Records drawn from a dataset
::::

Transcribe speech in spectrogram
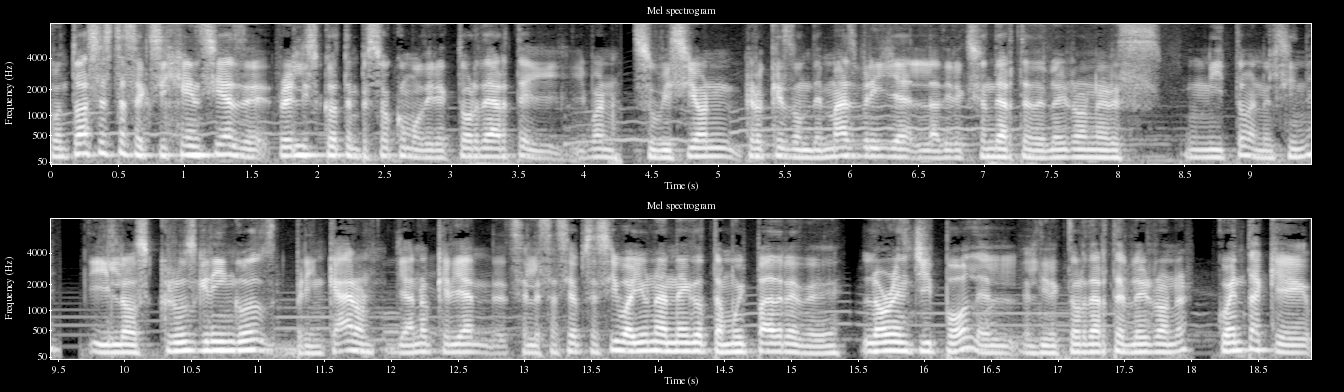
Con todas estas exigencias de Riley Scott empezó como director de arte y, y, bueno, su visión creo que es donde más brilla la dirección de arte de Blade Runner es un hito en el cine. Y los Cruz gringos brincaron, ya no querían, se les hacía obsesivo. Hay una anécdota muy padre de Lawrence G. Paul, el, director de arte de Blade Runner. Cuenta que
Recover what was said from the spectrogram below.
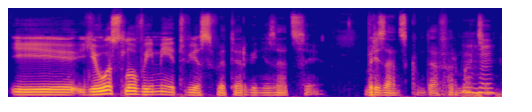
и его слово имеет вес в этой организации, в рязанском, да, формате. Мгм.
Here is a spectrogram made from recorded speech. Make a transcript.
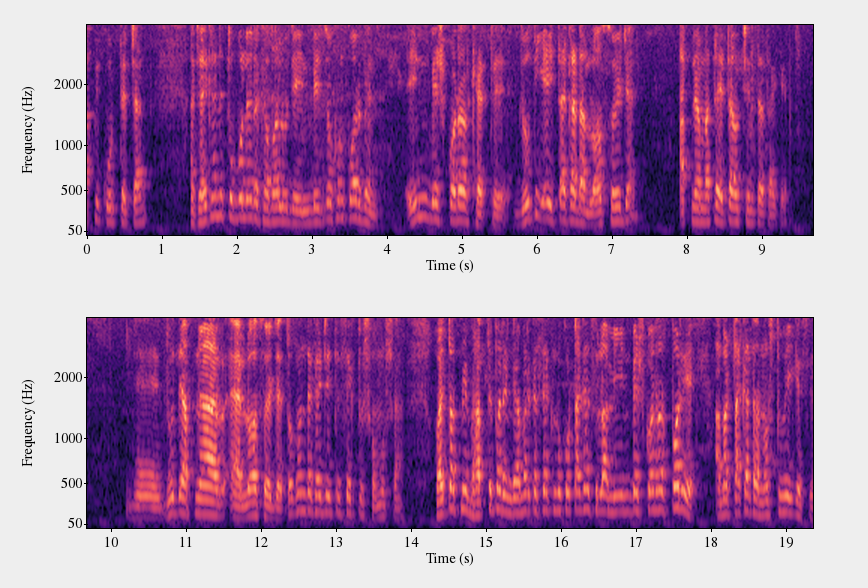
আপনি করতে চান। আচ্ছা এখানে তো বলে রাখা ভালো যে ইনভেস্ট যখন করবেন ইনভেস্ট করার ক্ষেত্রে যদি এই টাকাটা লস হয়ে যায়, আপনার মাথায় এটাও চিন্তা থাকে যে যদি আপনার লস হয়ে যায়, তখন দেখা যেতেছে একটু সমস্যা। হয়তো আপনি ভাবতে পারেন যে আমার কাছে এক লক্ষ টাকা ছিল, আমি ইনভেস্ট করার পরে আমার টাকাটা নষ্ট হয়ে গেছে।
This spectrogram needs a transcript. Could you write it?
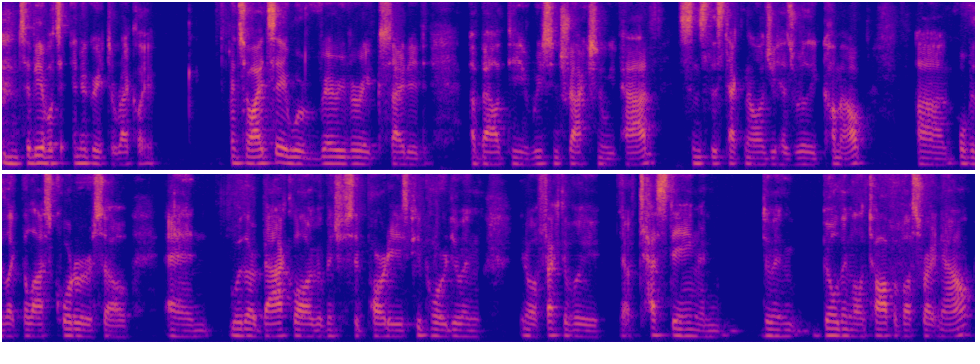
to be able to integrate directly. And so I'd say we're very, very excited about the recent traction we've had since this technology has really come out um, over like the last quarter or so. And with our backlog of interested parties, people who are doing, you know, effectively you know, testing and doing building on top of us right now,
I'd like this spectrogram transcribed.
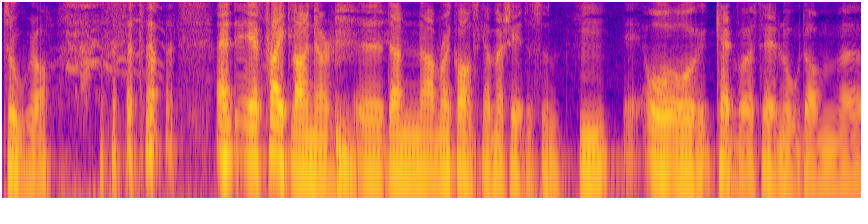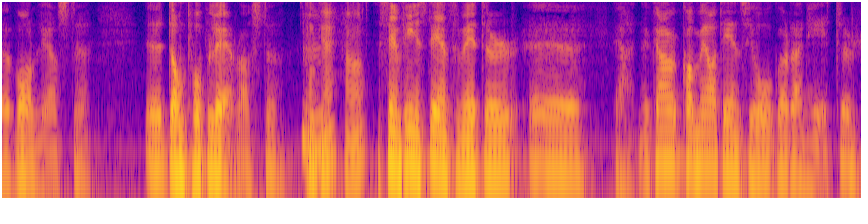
Tror jag. en, eh, Freightliner, eh, den amerikanska Mercedesen. Mm. Eh, Och, och Kenworth är nog de eh, vanligaste. Eh, de populäraste. Mm. Okej, ja. Sen finns det en som heter, eh, ja nu kan, kommer jag inte ens ihåg vad den heter.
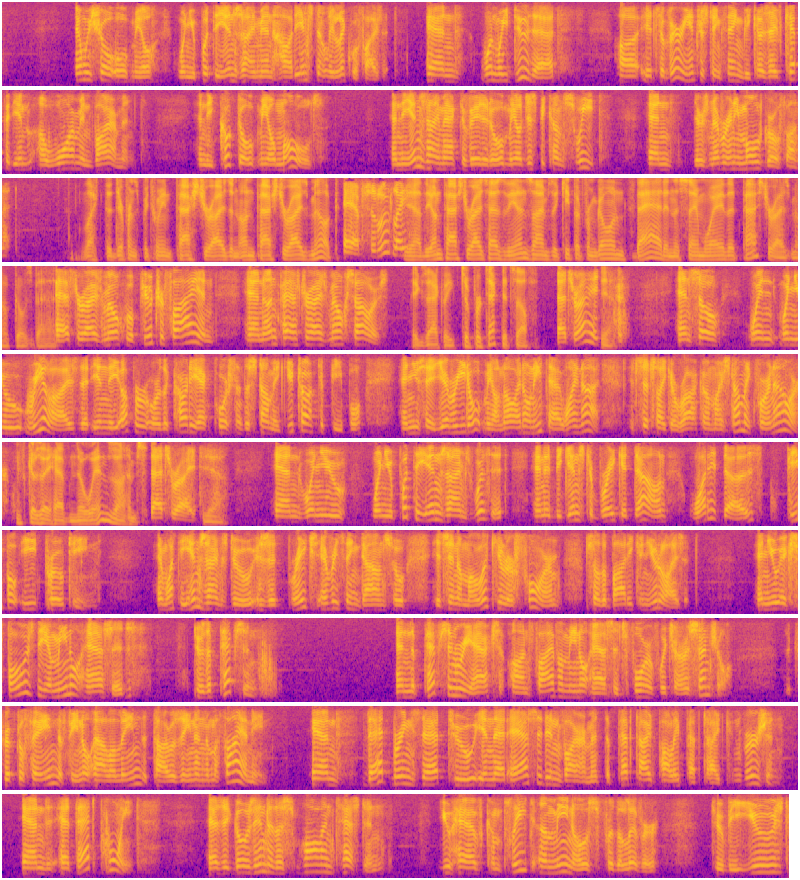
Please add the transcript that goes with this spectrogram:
And we show oatmeal when you put the enzyme in, how it instantly liquefies it. And when we do that, uh, it's a very interesting thing because they've kept it in a warm environment. And the cooked oatmeal molds. And the enzyme activated oatmeal just becomes sweet. And there's never any mold growth on it like the difference between pasteurized and unpasteurized milk. Absolutely. Yeah, the unpasteurized has the enzymes that keep it from going bad in the same way that pasteurized milk goes bad. Pasteurized milk will putrefy and, and unpasteurized milk sours. Exactly, to protect itself. That's right. Yeah. and so when when you realize that in the upper or the cardiac portion of the stomach, you talk to people and you say, "You ever eat oatmeal?" No, I don't eat that. Why not? It sits like a rock on my stomach for an hour. Because they have no enzymes. That's right. Yeah. And when you when you put the enzymes with it and it begins to break it down, what it does, people eat protein. And what the enzymes do is it breaks everything down so it's in a molecular form so the body can utilize it. And you expose the amino acids to the pepsin. And the pepsin reacts on five amino acids, four of which are essential the tryptophan, the phenylalanine, the tyrosine, and the methionine. And that brings that to, in that acid environment, the peptide polypeptide conversion. And at that point, as it goes into the small intestine, you have complete aminos for the liver to be used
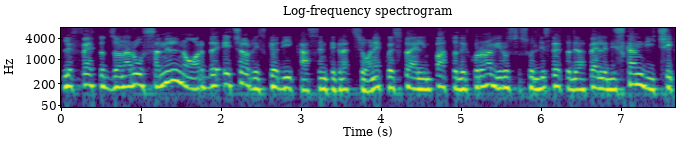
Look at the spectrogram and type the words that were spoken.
l'effetto zona rossa nel nord e c'è un rischio di cassa integrazione. Questo è l'impatto del coronavirus sul distretto della pelle di Scandicci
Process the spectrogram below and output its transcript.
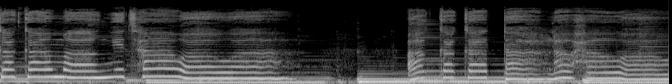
Kaka mangi tawawa, akakata lau hawawa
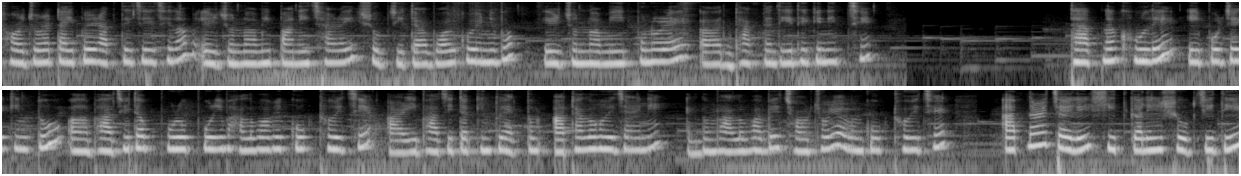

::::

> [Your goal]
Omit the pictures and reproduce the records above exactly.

> [Worked solution]
Transcribe speech in spectrogram
Con todas estas exigencias de Riley Scott empezó como director de arte y, y, bueno, su visión creo que es donde más brilla la dirección de arte de Blade Runner es un hito en el cine. Y los Cruz gringos brincaron, ya no querían, se les hacía obsesivo. Hay una anécdota muy padre de Lawrence G. Paul, el, director de arte de Blade Runner. Cuenta que
Recover what was said from the spectrogram below.
и его слово имеет вес в этой организации, в рязанском, да, формате. Мгм.
Here is a spectrogram made from recorded speech. Make a transcript.
আপনি করতে চান। আচ্ছা এখানে তো বলে রাখা ভালো যে ইনভেস্ট যখন করবেন ইনভেস্ট করার ক্ষেত্রে যদি এই টাকাটা লস হয়ে যায়, আপনার মাথায় এটাও চিন্তা থাকে যে যদি আপনার লস হয়ে যায়, তখন দেখা যেতেছে একটু সমস্যা। হয়তো আপনি ভাবতে পারেন যে আমার কাছে এক লক্ষ টাকা ছিল, আমি ইনভেস্ট করার পরে আমার টাকাটা নষ্ট হয়ে গেছে।
This spectrogram needs a transcript. Could you write it?
to be able to integrate directly. And so I'd say we're very, very excited about the recent traction we've had since this technology has really come out um, over like the last quarter or so. And with our backlog of interested parties, people who are doing, you know, effectively you know, testing and doing building on top of us right now,
I'd like this spectrogram transcribed.
Tror jag. en, eh, Freightliner, eh, den amerikanska Mercedesen. Mm. Eh, Och, och Kenworth är nog de eh, vanligaste. Eh, de populäraste. Mm. Okej, ja. Sen finns det en som heter, eh, ja nu kan, kommer jag inte ens ihåg vad den heter.
Please add the transcript that goes with this spectrogram:
And we show oatmeal when you put the enzyme in, how it instantly liquefies it. And when we do that, uh, it's a very interesting thing because they've kept it in a warm environment. And the cooked oatmeal molds. And the enzyme activated oatmeal just becomes sweet. And there's never any mold growth on it like the difference between pasteurized and unpasteurized milk. Absolutely. Yeah, the unpasteurized has the enzymes that keep it from going bad in the same way that pasteurized milk goes bad. Pasteurized milk will putrefy and, and unpasteurized milk sours. Exactly, to protect itself. That's right. Yeah. and so when when you realize that in the upper or the cardiac portion of the stomach, you talk to people and you say, "You ever eat oatmeal?" No, I don't eat that. Why not? It sits like a rock on my stomach for an hour. Because they have no enzymes. That's right. Yeah. And when you when you put the enzymes with it and it begins to break it down, what it does, people eat protein. And what the enzymes do is it breaks everything down so it's in a molecular form so the body can utilize it. And you expose the amino acids to the pepsin. And the pepsin reacts on five amino acids, four of which are essential the tryptophan, the phenylalanine, the tyrosine, and the methionine. And that brings that to, in that acid environment, the peptide polypeptide conversion. And at that point, as it goes into the small intestine, you have complete aminos for the liver to be used
Look at the spectrogram and type the words that were spoken.
l'effetto zona rossa nel nord e c'è un rischio di cassa integrazione. Questo è l'impatto del coronavirus sul distretto della pelle di Scandicci
Process the spectrogram below and output its transcript.
Kaka mangi tawawa, akakata lau hawawa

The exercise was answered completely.